Polling places in Fauquier County will be open on Tuesday, June 23 for primary elections to choose party nominees for the U.S. Congress and U.S. Senate. Polls will be open from 6 a.m. to 7 p.m.
The Fauquier County registrar’s office will be open each day through Saturday, June 20. The deadline for casting an absentee ballot in-person is 5 p.m. Saturday. Absentee ballots sent to the registrar’s office by mail must be received by 7 p.m. on election day to be counted.
Registrar Alex Ables emphasized in an email that the registrar’s office will be open on Friday, June 19, even as other county offices are closed for the recently announced Juneteenth state holiday. “This office cannot close on such short notice in the last days immediately preceding a scheduled election,” Ables said.
Because an individual may not cast a ballot in more than one party's primary election, each registered voter in Fauquier County will be able to participate in no more than one primary election on Tuesday. Primary elections in Virginia are open to any registered voter who lives within a certain jurisdiction; a voter does not need to be registered with a certain party to vote in that party's election.
Any Fauquier voter may choose to participate in the statewide primary election to choose the Republican Party's nominee for U.S. Senate.
Most of Fauquier County lies within the 5th Congressional District; registered voters residing in this district are eligible to participate in the Democratic Party's primary election for that congressional seat. Voters living in the 1st District may vote for the democratic nominee for that congressional seat.
Although each voter must state to an elections officer in which party's primary they wish to cast a ballot, doing so does not mean that voter is registered with that party, Ables emphasized.
Click here to check your voter registration status, confirm which district you live in, and locate your polling place.
The statewide primary for the Republican Party’s nominee for U.S. Senate features three candidates: Alissa Baldwin, of Lunenburg County; Daniel Gade, of Alexandria, and Thomas Speciale, of Woodbridge.
The Democratic Party will not hold a Senate primary. Sen. Mark Warner, who was first elected to the seat in 2008, is unopposed for his party’s nomination.
5th U.S. Congressional District
In the 5th Congressional District, which includes most of Fauquier County, four candidates will be on the ballot in the democratic primary: – RD Huffstetler, of Charlottesville; John Lesinski, of Washington, Va.; Claire Russo, of Earlysville, and Cameron Webb, of Charlottesville.
The Republican Party nominee for the 5th District is Bob Good, of Campbell County; he defeated incumbent Rep. Denver Riggleman at a June 13 convention.
1st U.S. Congressional District
The 1st Congressional District, which includes parts of southern Fauquier County, is currently represented by Republican Rob Wittman, who was not opposed for his party’s nomination this year.

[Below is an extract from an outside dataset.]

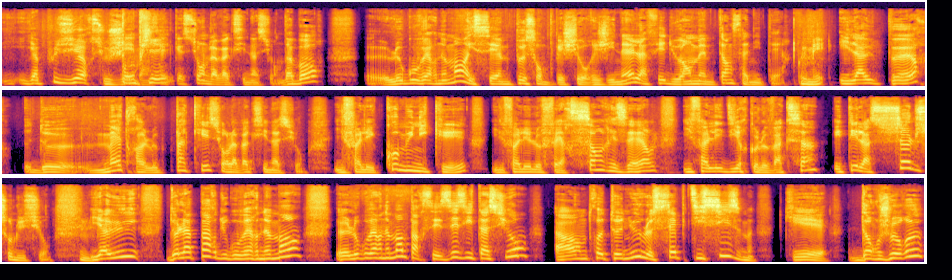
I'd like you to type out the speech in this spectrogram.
Il y a plusieurs sujets dans cette question de la vaccination. D'abord, euh, le gouvernement, et c'est un peu son péché originel, a fait du en même temps sanitaire. mais il a eu peur de mettre le paquet sur la vaccination. Il fallait communiquer, il fallait le faire sans réserve, il fallait dire que le vaccin était la seule solution. Hmm. Il y a eu, de la part du gouvernement, euh, le gouvernement, par ses hésitations, a entretenu le scepticisme qui est dangereux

Qasim Rashid, of Stafford, and Vangie Williams, of King George, will be on the ballot on Tuesday for the Democratic Party primary. Williams was the democratic nominee for the seat in 2018, receiving 45% of the vote in the general election.
Absentee voting gaining in popularity
There are 52,078 registered voters in Fauquier County. As of Wednesday morning, 2,003 of those voters have applied for an absentee ballot for one of the June 23 primaries, with 905 of those ballots having been cast so far.
While still far below the typical number for general elections for federal offices, the number of applications as of Wednesday exceeds the total of absentee ballot applications for the state and local general elections in November 2019 and is nearly equal to the number of applications filed by county residents for the gubernatorial election in 2017.
"Traditionally, primary elections are a low absentee turnout affair," Ables explained. The spike in applications this year, he said, is attributable to the novel coronavirus pandemic and the move by the Virginia elections commissioner to authorize any voter to vote absentee by using reason "2A - my disability or illness."
Ables said that he anticipates this trend will continue, especially after laws expanding early voting that were passed this year by the Virginia General Assembly go into effect on July 1.
"Come July 1, and with it the advent of early no-excuse absentee voting by mail and in-person, these numbers are going to explode, seeing as Virginia will have it in place for a full 45 days before every election," he said. More than 60% of votes cast in the Warrenton, Remington and The Plains town elections last month were absentee.
More than 800 Fauquier County voters have applied so far for absentee ballots for the November general election. "I fully expect this absentee voting trend to continue for the November 2020 general election and beyond, based on what we have seen locally for the 2020 May and June elections and data from others states that have implemented early voting," Ables said, citing statistics from the 2016 general election in North Carolina, when 60% of the votes in that election were cast before election day.
"Virginia is implementing an even more expansive early voting process so there is no reason to believe that Virginia will not see absentee voting figures the same as, or even greater than, what North Carolina experienced in November 2016," Ables said.